*TASK OBJECTIVE:* What is needed is an exact copy of every entry below, minus the images.

*EXTRACTED ENTRIES:*
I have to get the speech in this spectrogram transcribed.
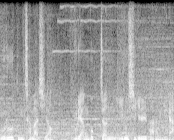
무루 동참하시어 무량복전 이루시길 바랍니다.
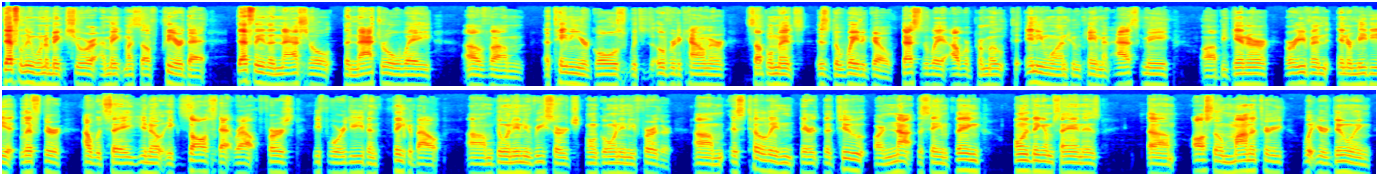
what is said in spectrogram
Definitely want to make sure I make myself clear that definitely the natural the natural way of um, attaining your goals, which is over the counter supplements, is the way to go. That's the way I would promote to anyone who came and asked me, uh, beginner or even intermediate lifter. I would say, you know, exhaust that route first before you even think about um, doing any research on going any further. Um, it's totally they the two are not the same thing. Only thing I'm saying is um, also monitor what you're doing.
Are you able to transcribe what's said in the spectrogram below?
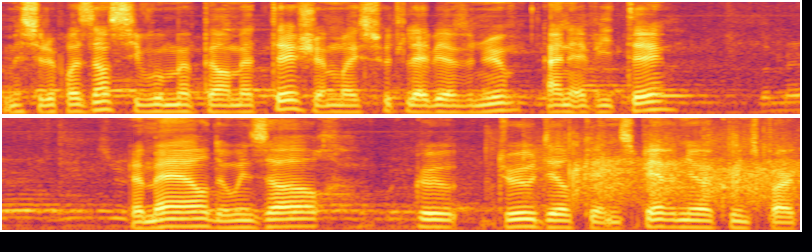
Monsieur le Président, si vous me permettez, j'aimerais souhaiter la bienvenue à un invité, le maire de Windsor, Drew Dilkins. Bienvenue à Queen's Park.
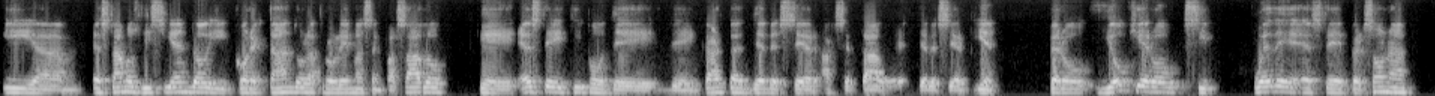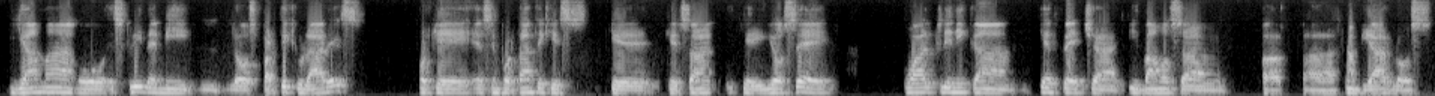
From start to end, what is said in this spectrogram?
y um, estamos diciendo y correctando los problemas en pasado que este tipo de, de carta debe ser aceptado, eh, debe ser bien. Pero yo quiero, si puede esta persona llama o escribe mi, los particulares, porque es importante que, que, que, que yo sé cuál clínica, qué fecha y vamos a, a, a cambiarlos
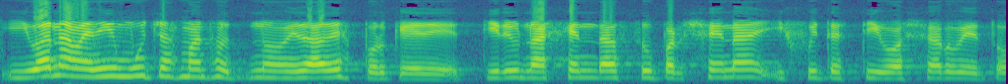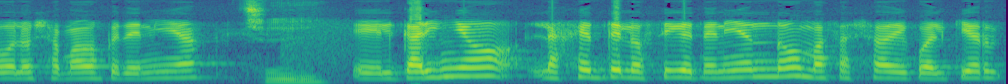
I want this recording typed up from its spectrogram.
Y van a venir muchas más novedades porque tiene una agenda súper llena y fui testigo ayer de todos los llamados que tenía. El cariño la gente lo sigue teniendo, más allá de cualquier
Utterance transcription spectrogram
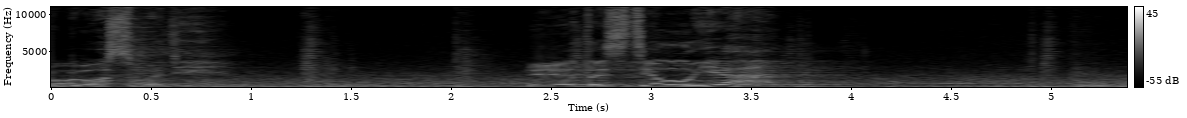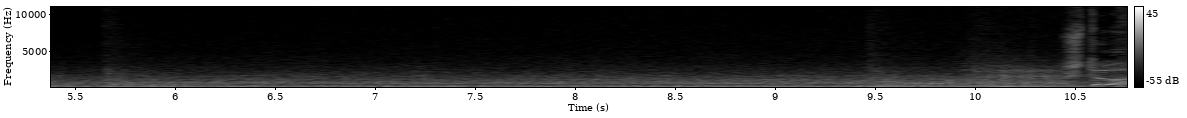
Господи. И это сделал я. Что?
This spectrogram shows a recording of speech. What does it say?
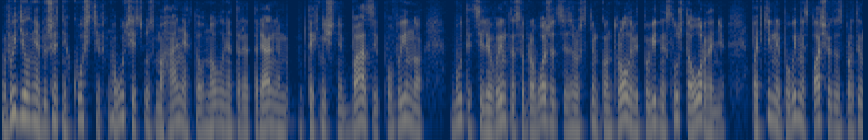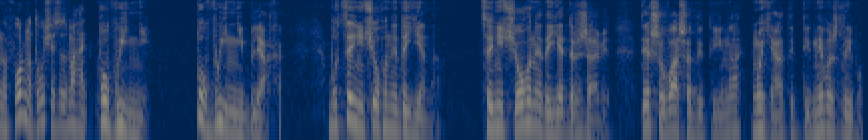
Виділення бюджетних коштів на участь у змаганнях та оновлення територіальної технічної бази повинно бути цільовим та супроводжуватися жорстким контролем відповідних служб та органів. Батьки не повинні сплачувати спортивну форму та участь у змаганнях. Повинні. Повинні, бляха. Бо це нічого не дає нам. Це нічого не дає державі. Те, що ваша дитина, моя дитина, неважливо,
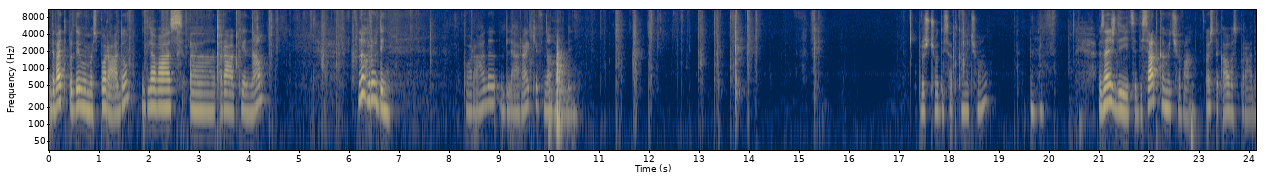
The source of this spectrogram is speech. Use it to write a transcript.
І давайте подивимось пораду для вас, е, раки на, на грудень. Порада для раків на грудень. Про що десятка мечова? Угу. Знаєш, дивіться, десятка мечова. Ось така у вас порада.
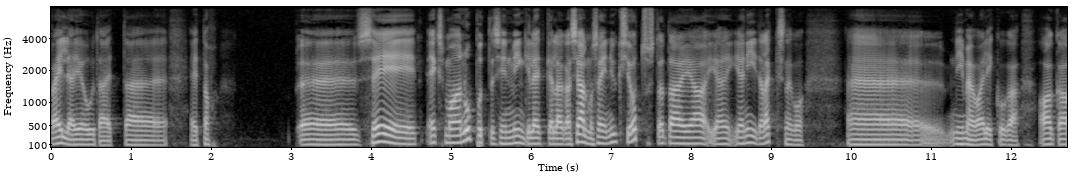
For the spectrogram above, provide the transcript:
välja jõuda, et, et noh see, eks ma nuputasin mingil hetkel, aga seal ma sain üksi otsustada ja, ja, ja nii ta läks nagu äh, nimevalikuga, aga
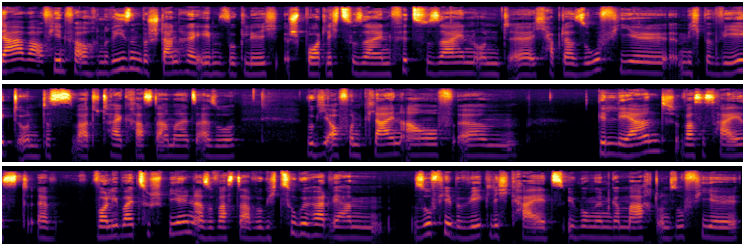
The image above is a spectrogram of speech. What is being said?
da war auf jeden Fall auch ein Riesenbestandteil eben wirklich sportlich zu sein, fit zu sein und äh, ich habe da so viel mich bewegt und das war total krass damals. Also wirklich auch von klein auf ähm, gelernt, was es heißt, äh, Volleyball zu spielen, also was da wirklich zugehört. Wir haben so viel Beweglichkeitsübungen gemacht und so viel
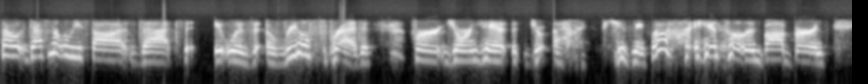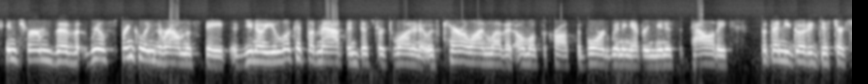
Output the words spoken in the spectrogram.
So definitely we saw that it was a real spread for George, excuse me, Hansel and Bob Burns in terms of real sprinklings around the state. You know, you look at the map in District 1 and it was Karoline Leavitt almost across the board winning every municipality, but then you go to District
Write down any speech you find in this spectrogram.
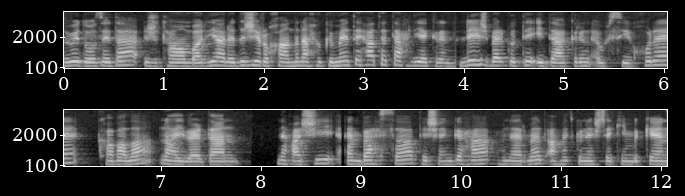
دوێ دۆزێدا ji تاوانباریە لە دژی ڕوخاندنە حکوومەتی هاتە تەحلیەکردن لێژ بەرکوتێ ئیداکردن ئەو سیخورە کاوالا نایبەردان. نەهاشی ئەم بەحسا پێشنگەها هوەرمەند ئاحمد گونێشتێکین بکەن.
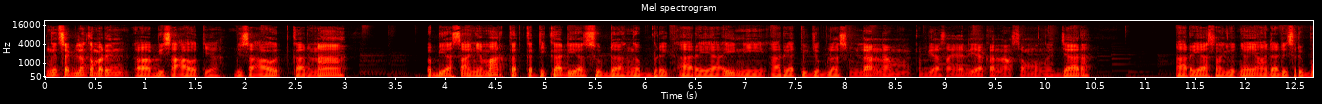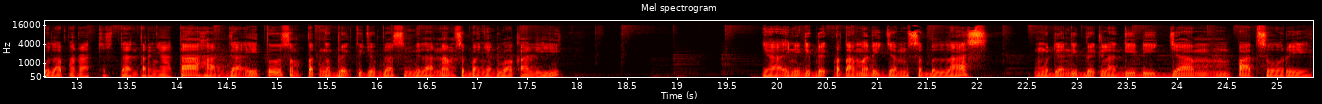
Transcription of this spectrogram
mungkin saya bilang kemarin uh, bisa out ya bisa out karena kebiasaannya market ketika dia sudah ngebreak area ini area 1796 kebiasaannya dia akan langsung mengejar area selanjutnya yang ada di 1800 dan ternyata harga itu sempat ngebreak 1796 sebanyak dua kali. Ya ini di break pertama di jam 11 kemudian di break lagi di jam 4 sore.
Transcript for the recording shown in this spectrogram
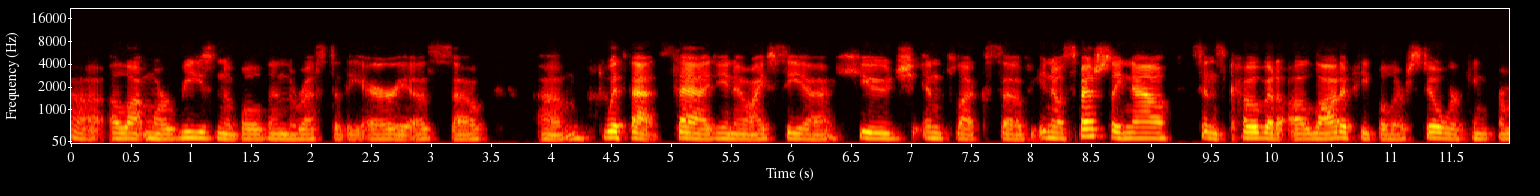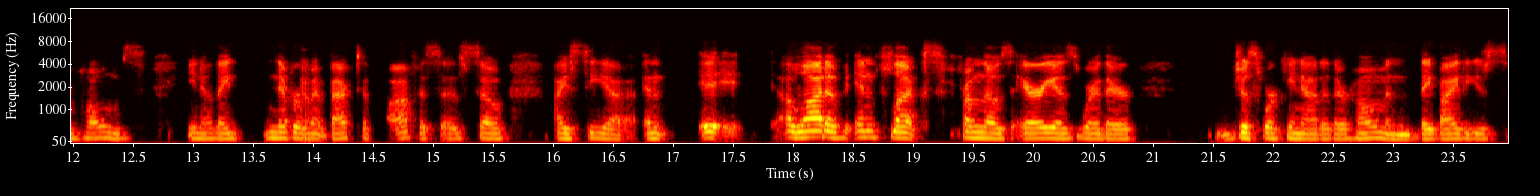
uh, a lot more reasonable than the rest of the areas. So um, with that said, you know, I see a huge influx of, you know, especially now since COVID, a lot of people are still working from homes. You know, they never yeah. went back to the offices. So I see a, and it, a lot of influx from those areas where they're just working out of their home and they buy these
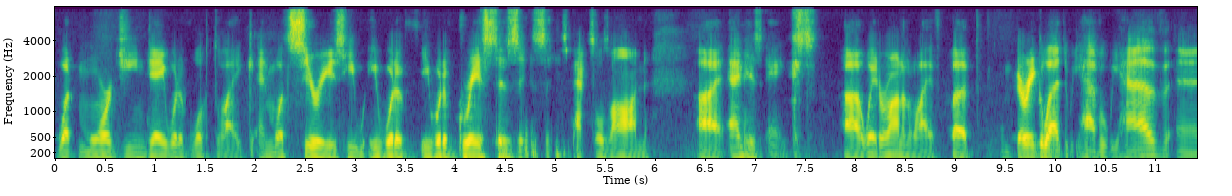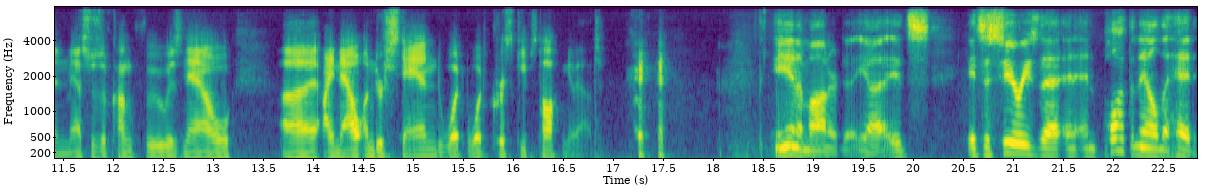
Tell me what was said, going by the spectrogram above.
what more Gene Day would have looked like and what series he he would have he would have graced his his, his pencils on uh, and his inks uh, later on in life. But I'm very glad that we have what we have, and Masters of Kung Fu is now. Uh, I now understand what what Chris keeps talking about. Ian, I'm honored. Yeah, it's it's a series that, and, and Paul hit the nail on the head.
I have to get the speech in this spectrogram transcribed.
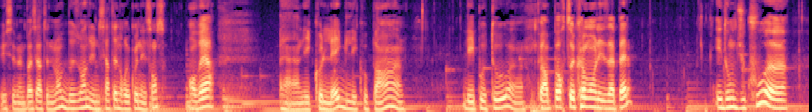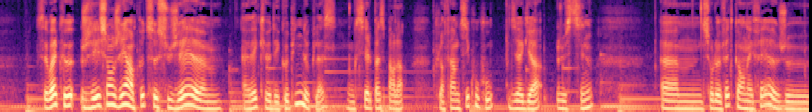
et c'est même pas certainement besoin d'une certaine reconnaissance envers ben, les collègues, les copains, les potos, euh, peu importe comment on les appelle. Et donc du coup, euh, c'est vrai que j'ai échangé un peu de ce sujet euh, avec des copines de classe. Donc si elles passent par là, je leur fais un petit coucou, Diaga, Justine, sur le fait qu'en effet, je,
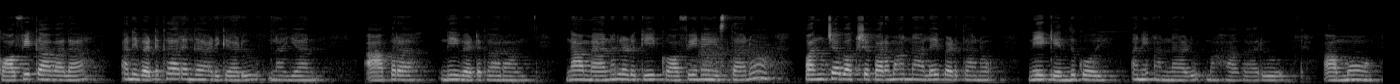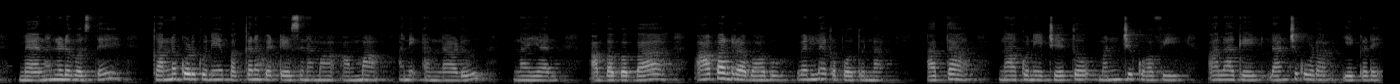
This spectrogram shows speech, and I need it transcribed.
కాఫీ కావాలా? అని వెటకారంగా అడిగాడు నయాన్. ఆపరా నీ వెటకారం. నా మేనల్లుడికి కాఫీనే ఇస్తాను పంచభక్ష పరమాన్నాలే పెడతాను. నీకెందుకోయ్ అని అన్నాడు మహాగారు. అమ్మో మేనల్లుడు వస్తే కన్న కొడుకునే పక్కన పెట్టేసిన మా అమ్మ అని అన్నాడు నయన్. అబ్బబ్బబ్బా ఆపన్రా బాబు వినలేకపోతున్నా అత్త నాకు నీ చేత్తో మంచి కాఫీ అలాగే లంచ్ కూడా ఇక్కడే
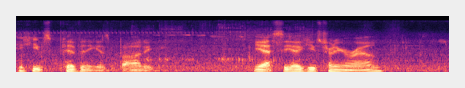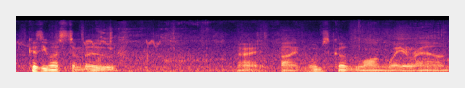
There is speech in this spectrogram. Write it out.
He keeps pivoting his body. Yeah, see how he keeps turning around? Because he wants to move. Alright, fine. We'll just go the long way around.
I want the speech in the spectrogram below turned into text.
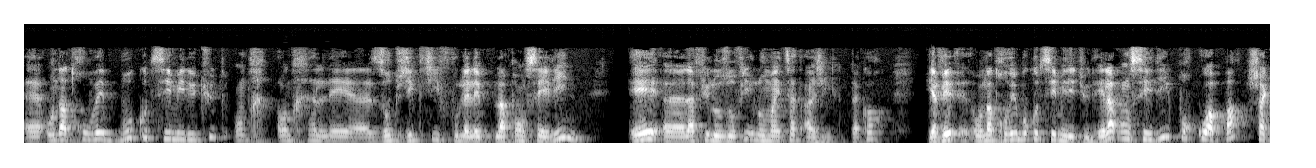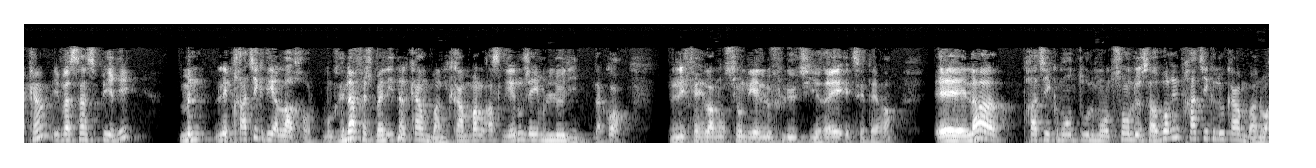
بروسيس اتسيتيرا on a trouvé beaucoup de similitudes entre, entre les objectifs ou la, la pensée ligne et euh, la philosophie ou le mindset agile. D'accord il y avait, On a trouvé beaucoup de similitudes. Et là, on s'est dit, pourquoi pas, chacun, il va s'inspirer من لي براتيك ديال الاخر دونك هنا فاش بان لينا الكامبان الكامبان الاصل ديالو جاي من لو لين داكور اللي فيه لا نوسيون ديال لو فلو تيغي اتسيتيرا et là, pratiquement tout le monde, sans le savoir, il pratique le Kanban. Ou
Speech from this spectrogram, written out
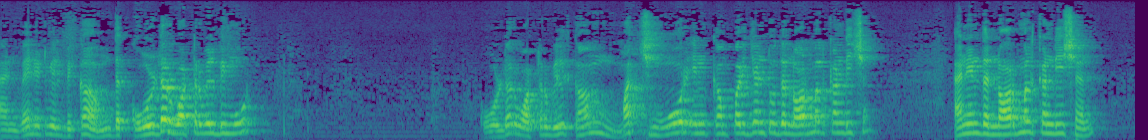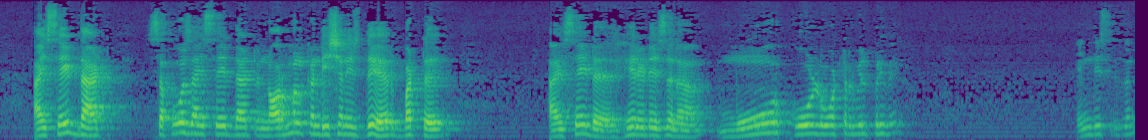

*YOUR RESPONSE:*
I have to get the speech in this spectrogram transcribed.
무루 동참하시어 무량복전 이루시길 바랍니다.
what is said in spectrogram
Definitely want to make sure I make myself clear that definitely the natural the natural way of um, attaining your goals, which is over the counter supplements, is the way to go. That's the way I would promote to anyone who came and asked me, uh, beginner or even intermediate lifter. I would say, you know, exhaust that route first before you even think about um, doing any research on going any further. Um, it's totally they the two are not the same thing. Only thing I'm saying is um, also monitor what you're doing.
Are you able to transcribe what's said in the spectrogram below?
Monsieur le Président, si vous me permettez, j'aimerais souhaiter la bienvenue à un invité, le maire de Windsor, Drew Dilkins. Bienvenue à Queen's Park.
From start to end, what is said in this spectrogram?
y um, estamos diciendo y correctando los problemas en pasado que este tipo de, de carta debe ser aceptado, eh, debe ser bien. Pero yo quiero, si puede esta persona llama o escribe mi, los particulares, porque es importante que, que, que, que yo sé cuál clínica, qué fecha y vamos a, a, a cambiarlos
I want this recording typed up from its spectrogram.
Y van a venir muchas más novedades porque tiene una agenda súper llena y fui testigo ayer de todos los llamados que tenía. El cariño la gente lo sigue teniendo, más allá de cualquier
Utterance transcription spectrogram
Господи. И это сделал я. Что?
This spectrogram shows a recording of speech. What does it say?
Виділення бюджетних коштів на участь у змаганнях та оновлення територіальної технічної бази повинно бути цільовим та супроводжуватися жорстким контролем відповідних служб та органів. Батьки не повинні сплачувати спортивну форму та участь у змаганнях. Повинні. Повинні, бляха. Бо це нічого не дає нам. Це нічого не дає державі. Те, що ваша дитина, моя дитина, неважливо,
The source of this spectrogram is speech. Use it to write a transcript.
І давайте подивимось пораду для вас, е, раки на, на грудень. Порада для раків на грудень. Про що десятка мечова? Угу. Знаєш, дивіться, десятка мечова. Ось така у вас порада.
For the spectrogram above, provide the transcript:
välja jõuda, et, et noh see, eks ma nuputasin mingil hetkel, aga seal ma sain üksi otsustada ja, ja, ja nii ta läks nagu äh, nimevalikuga, aga
The image above is a spectrogram of speech. What is being said?
da war auf jeden Fall auch ein Riesenbestandteil eben wirklich sportlich zu sein, fit zu sein und äh, ich habe da so viel mich bewegt und das war total krass damals. Also wirklich auch von klein auf ähm, gelernt, was es heißt, äh, Volleyball zu spielen, also was da wirklich zugehört. Wir haben so viel Beweglichkeitsübungen gemacht und so viel
Output the words spoken in the spectrogram.
So definitely we saw that it was a real spread for George, excuse me, Hansel and Bob Burns in terms of real sprinklings around the state. You know, you look at the map in District 1 and it was Karoline Leavitt almost across the board winning every municipality, but then you go to District
Write down any speech you find in this spectrogram.
دوێ دۆزێدا ji تاوانباریە لە دژی ڕوخاندنە حکوومەتی هاتە تەحلیەکردن لێژ بەرکوتێ ئیداکردن ئەو سیخورە کاوالا نایبەردان. نەهاشی ئەم بەحسا پێشنگەها هوەرمەند ئاحمد گونێشتێکین بکەن.
Transcription of this spectrogram
mungkin saya bilang kemarin uh, bisa out ya bisa out karena kebiasaannya market ketika dia sudah ngebreak area ini area 1796 kebiasaannya dia akan langsung mengejar area selanjutnya yang ada di 1800 dan ternyata harga itu sempat ngebreak 1796 sebanyak dua kali. Ya ini di break pertama di jam 11 kemudian di break lagi di jam 4 sore.
Transcript for the recording shown in this spectrogram
uh, a lot more reasonable than the rest of the areas. So um, with that said, you know, I see a huge influx of, you know, especially now since COVID, a lot of people are still working from homes. You know, they never yeah. went back to the offices. So I see a, and it, a lot of influx from those areas where they're just working out of their home and they buy these
Tell me what was said, going by the spectrogram above.
what more Gene Day would have looked like and what series he he would have he would have graced his his, his pencils on uh, and his inks uh, later on in life. But I'm very glad that we have what we have, and Masters of Kung Fu is now. Uh, I now understand what what Chris keeps talking about. Ian, I'm honored. Yeah, it's it's a series that, and, and Paul hit the nail on the head.
I have to get the speech in this spectrogram transcribed.
et c'est même pas certainement besoin d'une certaine reconnaissance envers ben, les collègues, les copains, les potos, euh, peu importe comment on les appelle. Et donc du coup, euh, c'est vrai que j'ai échangé un peu de ce sujet euh, avec des copines de classe. Donc si elles passent par là, je leur fais un petit coucou, Diaga, Justine, sur le fait qu'en effet, je,
This spectrogram shows speech, and I need it transcribed.
కాఫీ కావాలా? అని వెటకారంగా అడిగాడు నయాన్. ఆపరా నీ వెటకారం. నా మేనల్లుడికి కాఫీనే ఇస్తాను పంచభక్ష పరమాన్నాలే పెడతాను. నీకెందుకోయ్ అని అన్నాడు మహాగారు. అమ్మో మేనల్లుడు వస్తే కన్న కొడుకునే పక్కన పెట్టేసిన మా అమ్మ అని అన్నాడు నయన్. అబ్బబ్బబ్బా ఆపన్రా బాబు వినలేకపోతున్నా అత్త నాకు నీ చేత్తో మంచి కాఫీ అలాగే లంచ్ కూడా ఇక్కడే
There is speech in this spectrogram. Write it out.
He keeps pivoting his body. Yeah, see how he keeps turning around? Because he wants to move. Alright, fine. We'll just go the long way around.
I want the speech in the spectrogram below turned into text.
بروسيس اتسيتيرا on a trouvé beaucoup de similitudes entre, entre les objectifs ou la, la pensée ligne et euh, la philosophie ou le mindset agile. D'accord il y avait, On a trouvé beaucoup de similitudes. Et là, on s'est dit, pourquoi pas, chacun, il va s'inspirer من لي براتيك ديال الاخر دونك هنا فاش بان لينا الكامبان الكامبان الاصل ديالو جاي من لو لين داكور اللي فيه لا نوسيون ديال لو فلو تيغي اتسيتيرا et là, pratiquement tout le monde, sans le savoir, il pratique le Kanban. Ou
Speech from this spectrogram, written out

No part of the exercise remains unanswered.